Post-hurricane, employees face a new onslaught of hazards like electrocution, cuts, falls, infections from high water and hidden wildlife. Employers should keep these additional risks in mind when crafting an emergency plan.

We invite you to review our ways to protect your business from hurricane damage and additional safety tips for business recovery after a hurricane.



Tornadoes can sometimes be more dangerous than hurricanes, primarily because they often occur with little-to-no warning. In an average year, 800 tornadoes are reported nationwide, resulting in 80 deaths and 1,500 injuries. So, it shouldn’t go without saying that every warning of an impending tornado should be treated with life-or-death urgency.

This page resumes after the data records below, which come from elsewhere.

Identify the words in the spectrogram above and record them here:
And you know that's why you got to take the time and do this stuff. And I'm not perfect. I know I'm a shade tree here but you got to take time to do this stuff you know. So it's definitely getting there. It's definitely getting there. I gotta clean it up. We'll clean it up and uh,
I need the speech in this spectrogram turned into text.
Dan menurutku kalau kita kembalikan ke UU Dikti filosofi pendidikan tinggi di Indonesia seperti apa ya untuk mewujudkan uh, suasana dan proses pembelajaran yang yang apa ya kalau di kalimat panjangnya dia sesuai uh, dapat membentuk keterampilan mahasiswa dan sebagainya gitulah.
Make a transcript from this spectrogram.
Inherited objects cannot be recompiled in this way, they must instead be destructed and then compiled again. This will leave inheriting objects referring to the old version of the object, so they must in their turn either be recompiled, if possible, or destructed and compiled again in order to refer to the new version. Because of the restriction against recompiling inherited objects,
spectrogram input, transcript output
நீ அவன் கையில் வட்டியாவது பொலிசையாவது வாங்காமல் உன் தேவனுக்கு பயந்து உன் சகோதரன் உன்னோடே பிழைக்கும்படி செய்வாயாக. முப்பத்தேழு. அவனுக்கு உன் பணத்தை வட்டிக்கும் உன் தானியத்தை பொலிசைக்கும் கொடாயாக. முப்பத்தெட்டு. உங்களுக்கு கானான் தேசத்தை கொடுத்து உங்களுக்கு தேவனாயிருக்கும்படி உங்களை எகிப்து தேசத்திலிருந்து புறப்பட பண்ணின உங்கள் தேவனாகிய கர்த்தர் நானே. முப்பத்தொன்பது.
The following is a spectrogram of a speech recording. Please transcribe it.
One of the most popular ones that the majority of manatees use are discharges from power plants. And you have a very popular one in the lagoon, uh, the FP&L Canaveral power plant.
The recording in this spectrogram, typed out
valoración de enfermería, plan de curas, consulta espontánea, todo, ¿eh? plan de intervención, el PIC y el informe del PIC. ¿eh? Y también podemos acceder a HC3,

The Occupational Safety and Health Administration suggests that, to prepare, employers in tornado-prone areas should preemptively identify shelter locations like basements or small interior rooms on the lowest floor, away from windows and outside walls. Reinforced rooms with no windows offer the best protection.

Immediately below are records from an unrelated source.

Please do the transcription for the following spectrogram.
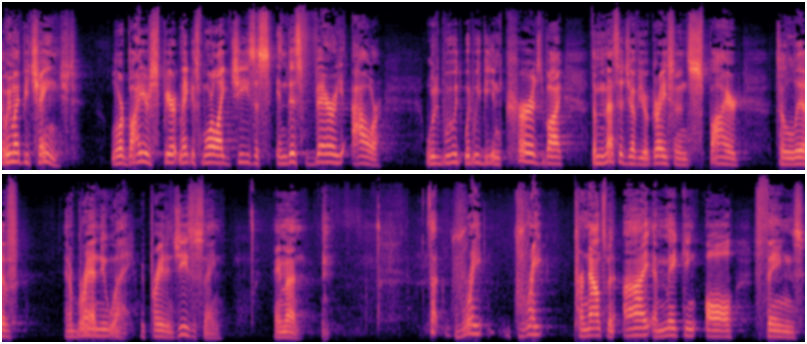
that we might be changed. Lord, by your Spirit, make us more like Jesus in this very hour. Would, would, would we be encouraged by the message of your grace and inspired to live in a brand new way? We pray it in Jesus' name. Amen. It's that great, great pronouncement I am making all things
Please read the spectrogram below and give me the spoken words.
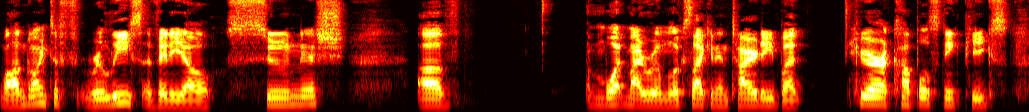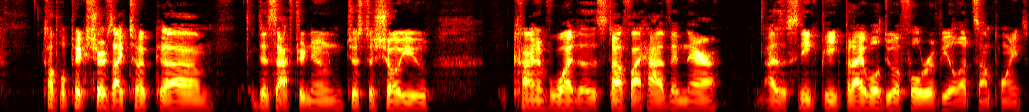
well, I'm going to release a video soonish of what my room looks like in entirety, but here are a couple sneak peeks, a couple pictures I took um, this afternoon just to show you kind of what the stuff I have in there as a sneak peek, but I will do a full reveal at some point.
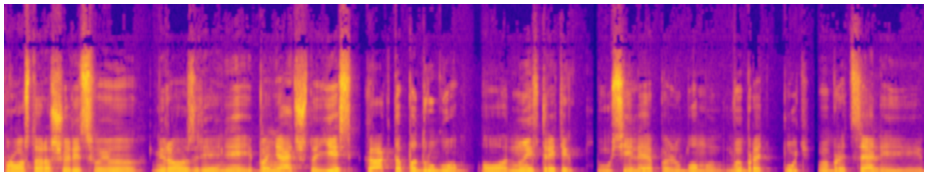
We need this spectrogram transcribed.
просто расширить свое мировоззрение и понять, mm-hmm. что есть как-то по-другому. Вот. Ну и в-третьих, усилия по-любому выбрать путь, выбрать цель и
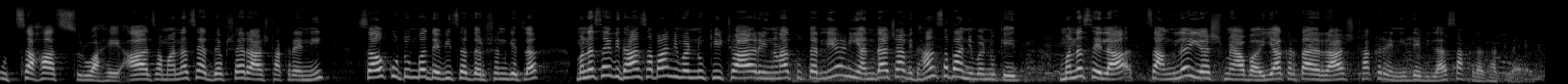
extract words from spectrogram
उत्साहात सुरू आहे. आज मनसे अध्यक्ष राज ठाकरेंनी सहकुटुंब देवीचं दर्शन घेतलं. मनसे विधानसभा निवडणुकीच्या रिंगणात उतरली आणि यंदाच्या विधानसभा निवडणुकीत मनसेला चांगलं यश मिळावं याकरता राज ठाकरेंनी देवीला साकडं घातलं आहे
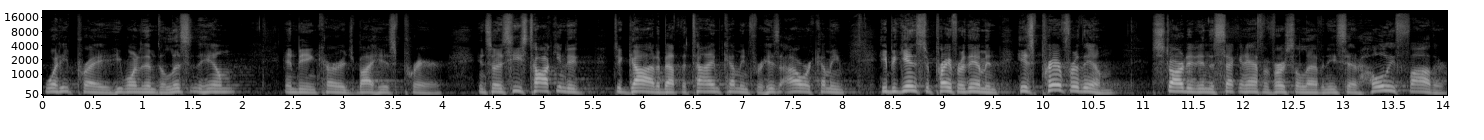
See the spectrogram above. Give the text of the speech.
what he prayed. He wanted them to listen to him and be encouraged by his prayer. And so as he's talking to to God about the time coming for his hour coming, he begins to pray for them. And his prayer for them started in the second half of verse 11. He said, Holy Father,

For accountability, employers should establish a system to know who is in the building, use alarms to warn workers and have a plan to communicate with those with disabilities or language barriers. It’s also important to then practice that plan regularly to ensure everyone knows what to do in the event of a tornado.

Tornadoes can generate wind speeds of up to 200 mph, cause damage up to one mile wide and 50 miles long and should be taken seriously. For more information, we’ve compiled additional tornado safety tips.


Worksite fatigue

Both new and seasoned workers need to be made aware of the additional physical stresses and strains to their bodies during longer summer work hours. Prolonged standing can cause sore feet, backaches, swelling, join pressure and overall fatigue, which can impact performance and mental sharpness. Over time, these issues can lead to more serious health conditions, including heart disease.

Employers can mitigate worksite fatigue by providing regular breaks, using ergonomic solutions and rotating tasks to prevent prolonged standing or repetitive motions. Ensuring that workers have access to water, educating them on proper posture and stretching exercises, as well as maintaining a comfortable work environment with proper ventilation and temperature control are also significant steps employers can take.

View our blogpost on how employers can help prevent worksite fatigue.


Ensuring summer safety for workers

Addressing the top summer safety hazards — heat illness, wildfires, hurricanes, tornadoes and worksite fatigue — requires proactive planning and preparedness. By understanding these risks and implementing proactive measures, employers can create a safer and more productive environment for their workers during the summer months and beyond.

Agents, take a look at our Workers’ Compensation Program to add to your portfolio of insurance solutions.



Are You Ready to Get Ahead of Summer Safety Hazards?
Promoting a culture of worksite safety
How to Beat the Heat and Prevent Heat Illness: A Step-by-Step Guide
Tornado Preparedness and Response